There were actually three distinct phases to my mind melt.
The first one was that we were walking in the middle of an empty 2000 year old city. I don't care how much time I have spent in Europe and walked among ancient buildings, this was a jolt. Street after street, house after house, stores, piazza, swimming pools... This is not one beautiful isolated building, this is a city. Where 11,000 people lived and did their every day thing. Which you can feel. You can feel the steps on the worn out stones of the streets, you can feel the crowds gathered in the giant piazza, you can feel people coming in and out of their homes. As the sun set and the whole place turned golden, I could almost see Roman kids playing around the corner, sandals on their feet, on their way home. So yes. That. That alone was enough to re-arrange my insides and slather me with a thick layer of both awe and a strange sense of belonging.
Next, there is the fact that until not too long ago, Pompeii was buried under 13 to 20 ft of volcanic ash and pumice. For over 1,500 years, all this beauty, marble counters, frescoes, bread ovens and yes, people, were invisible. Something about that seems just as sacred as the fact that it been a lively community. There was a quietness in thinking about it, a sense of inner hush that made me want to use my library voice.
Finally, just as I tried to make room in my head for the two above points, there is the whole excavation business to take in. It started in 1748, and it is still in the process.
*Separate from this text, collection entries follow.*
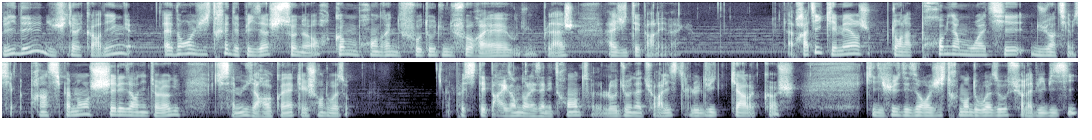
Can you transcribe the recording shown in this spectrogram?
L'idée du field recording est d'enregistrer des paysages sonores comme on prendrait une photo d'une forêt ou d'une plage agitée par les vagues. La pratique émerge dans la première moitié du XXe siècle, principalement chez les ornithologues qui s'amusent à reconnaître les chants d'oiseaux. On peut citer par exemple dans les années 30 l'audio naturaliste Ludwig Karl Koch, qui diffuse des enregistrements d'oiseaux sur la BBC.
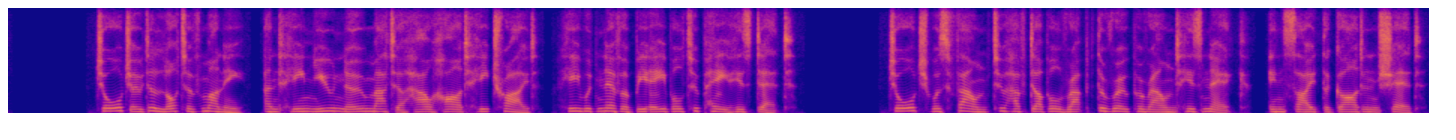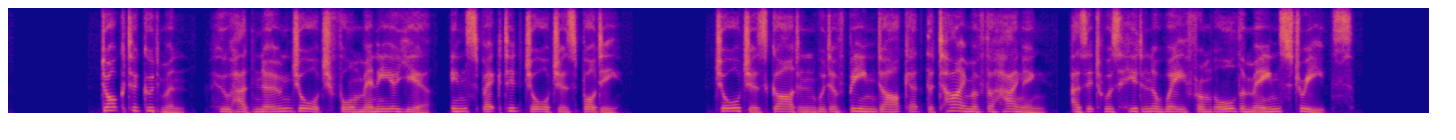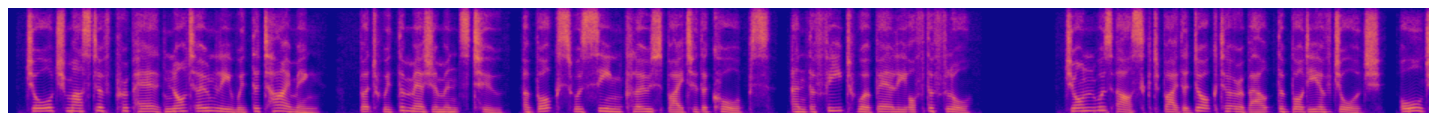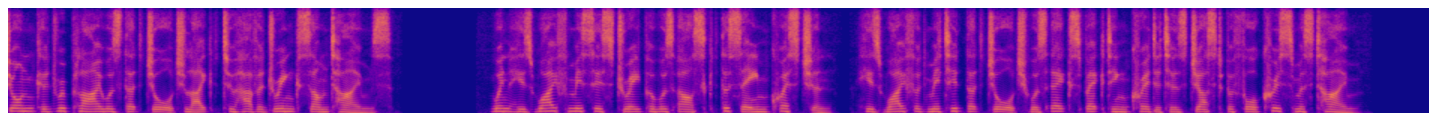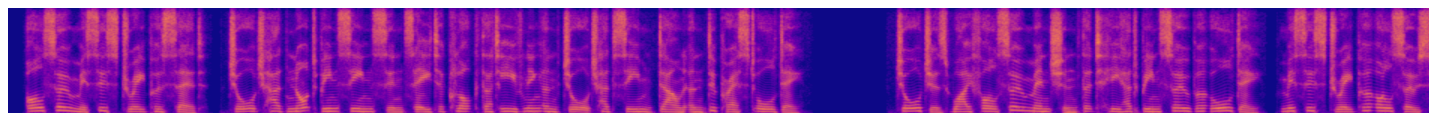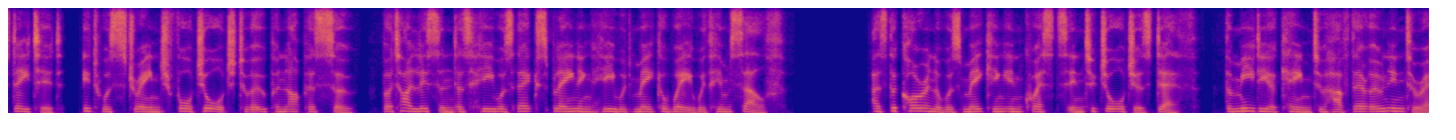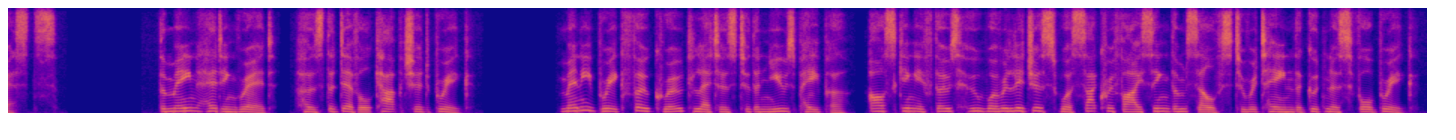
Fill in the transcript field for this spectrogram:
George owed a lot of money, and he knew no matter how hard he tried, he would never be able to pay his debt. George was found to have double wrapped the rope around his neck, inside the garden shed. Dr. Goodman, who had known George for many a year, inspected George's body. George's garden would have been dark at the time of the hanging, as it was hidden away from all the main streets. George must have prepared not only with the timing, but with the measurements too. A box was seen close by to the corpse, and the feet were barely off the floor. John was asked by the doctor about the body of George. All John could reply was that George liked to have a drink sometimes. When his wife Mrs. Draper was asked the same question, his wife admitted that George was expecting creditors just before Christmas time. Also Mrs. Draper said, George had not been seen since 8 o'clock that evening and George had seemed down and depressed all day. George's wife also mentioned that he had been sober all day. Mrs. Draper also stated, it was strange for George to open up as so, but I listened as he was explaining he would make away with himself. As the coroner was making inquests into George's death, the media came to have their own interests. The main heading read, Has the Devil Captured Brigg? Many Brigg folk wrote letters to the newspaper, asking if those who were religious were sacrificing themselves to retain the goodness for Brigg.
Recently, the excavation has been scaled down, in order to concentrate the limited resources available to restore and maintain the buildings which have already been exposed. And my god, what a job that is! HOW, HOW did these buildings get extracted from the ash and the pumice? With paintings still bright, and pottery intact, and mosaics, and doors, and ... I am telling you: it was almost too much to hold.
And then, there's Mount Vesuvius, still active and a constant presence in the not-so-far background. It's there, it's looking down as we're looking up, no way to avoid it. And also no way to ignore the fact that had it not, on that terrible 79AD August day, showed its fierce and merciless power, there would be no way for us today to walk these streets and catch a glimpse of these kids going home in their sandals.
Humans and our humanness amaze me and some days all I can say is thank you, without even trying to understand why.
My new book